The response must be the exact lines from the one that contains "For the spectrogram" through the end of the material, with no pictures and no additional lines.

------------------------------------

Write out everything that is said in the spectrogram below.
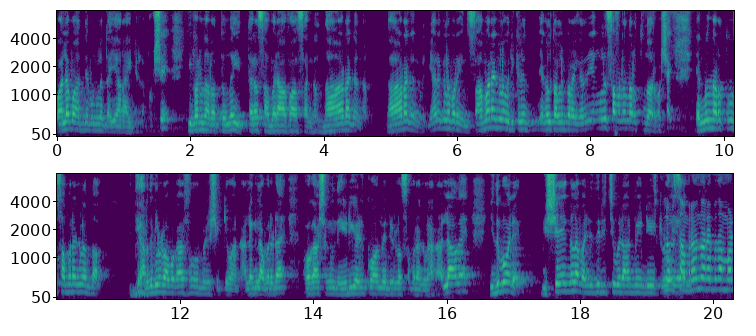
പല മാധ്യമങ്ങളും തയ്യാറായിട്ടില്ല. പക്ഷേ ഇവർ നടത്തുന്ന ഇത്തരം സമരാഭാസങ്ങൾ നാടകങ്ങൾ നാടകങ്ങൾ ഞാനങ്ങനെ പറയും സമരങ്ങൾ ഒരിക്കലും ഞങ്ങൾ തള്ളി പറയുന്നത് ഞങ്ങൾ സമരം നടത്തുന്നവർ. പക്ഷെ ഞങ്ങൾ നടത്തുന്ന സമരങ്ങൾ എന്താ വിദ്യാർത്ഥികളുടെ അവകാശം സംരക്ഷിക്കുവാൻ അല്ലെങ്കിൽ അവരുടെ അവകാശങ്ങൾ നേടിയെടുക്കുവാൻ വേണ്ടിയുള്ള സമരങ്ങളാണ്. അല്ലാതെ ഇതുപോലെ വിഷയങ്ങളെ വഴിതിരിച്ചു വരാൻ വേണ്ടിയിട്ടുള്ള സമരം എന്ന് പറയുമ്പോൾ നമ്മൾ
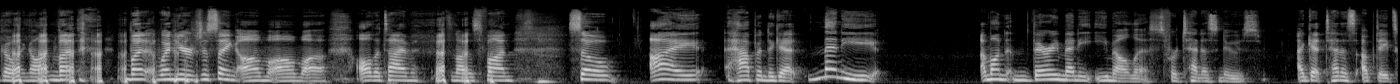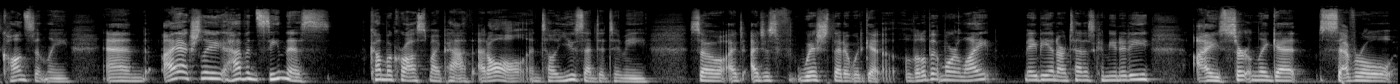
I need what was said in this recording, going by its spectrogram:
going on, but but when you're just saying um um uh, all the time, it's not as fun. So I happen to get many. I'm on very many email lists for tennis news. I get tennis updates constantly, and I actually haven't seen this come across my path at all until you sent it to me. So I, I just wish that it would get a little bit more light, maybe in our tennis community. I certainly get several,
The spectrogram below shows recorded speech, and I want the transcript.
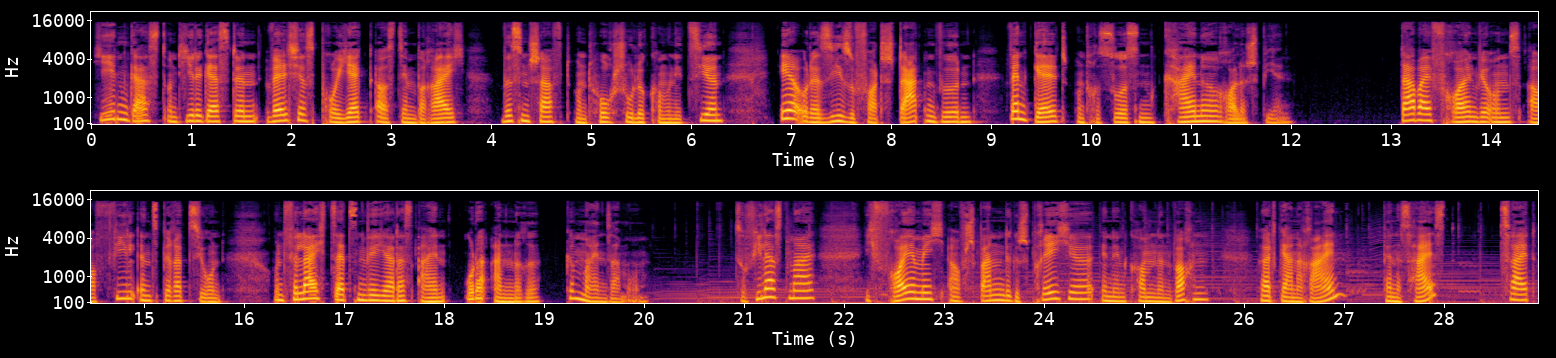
jeden Gast und jede Gästin, welches Projekt aus dem Bereich Wissenschaft und Hochschule kommunizieren er oder sie sofort starten würden, wenn Geld und Ressourcen keine Rolle spielen. Dabei freuen wir uns auf viel Inspiration und vielleicht setzen wir ja das ein oder andere gemeinsam um. Zu viel erstmal. Ich freue mich auf spannende Gespräche in den kommenden Wochen. Hört gerne rein, wenn es heißt Zeit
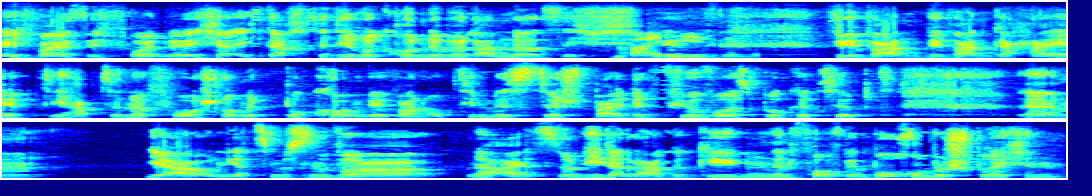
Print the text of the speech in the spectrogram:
ich weiß nicht, Freunde. Ich, ich dachte, die Rückrunde wird anders. Ich, wir, wir, waren, wir waren gehypt, ihr habt es in der Vorschau mitbekommen, wir waren optimistisch, beide für Wolfsburg getippt. Ähm, ja, und jetzt müssen wir eine 1-0-Niederlage gegen den VfL Bochum besprechen.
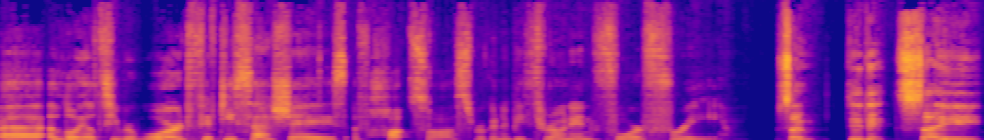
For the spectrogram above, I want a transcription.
uh, a loyalty reward, 50 sachets of hot sauce were going to be thrown in for free. So, did it say,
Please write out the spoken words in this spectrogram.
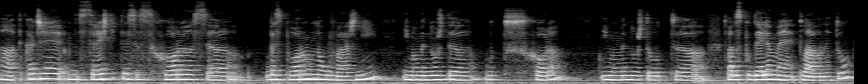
А, така че срещите с хора са безспорно много важни, Имаме нужда от хора, имаме нужда от а, това да споделяме плаването,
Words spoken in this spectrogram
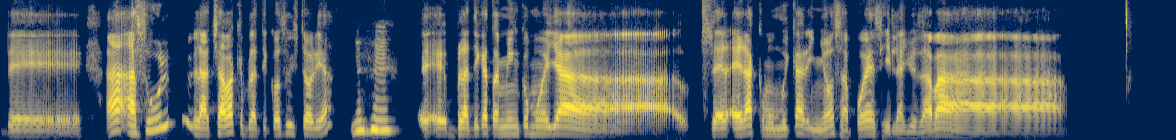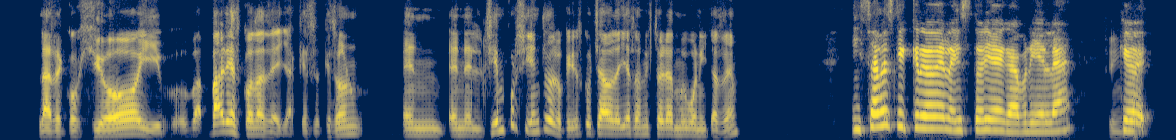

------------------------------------

#### [FINISHED EXERCISE]
For the spectrogram above, I want a transcription.
uh, a loyalty reward, 50 sachets of hot sauce were going to be thrown in for free. So, did it say,
Please write out the spoken words in this spectrogram.
А, така че срещите с хора са безспорно много важни, Имаме нужда от хора, имаме нужда от а, това да споделяме плаването,
Words spoken in this spectrogram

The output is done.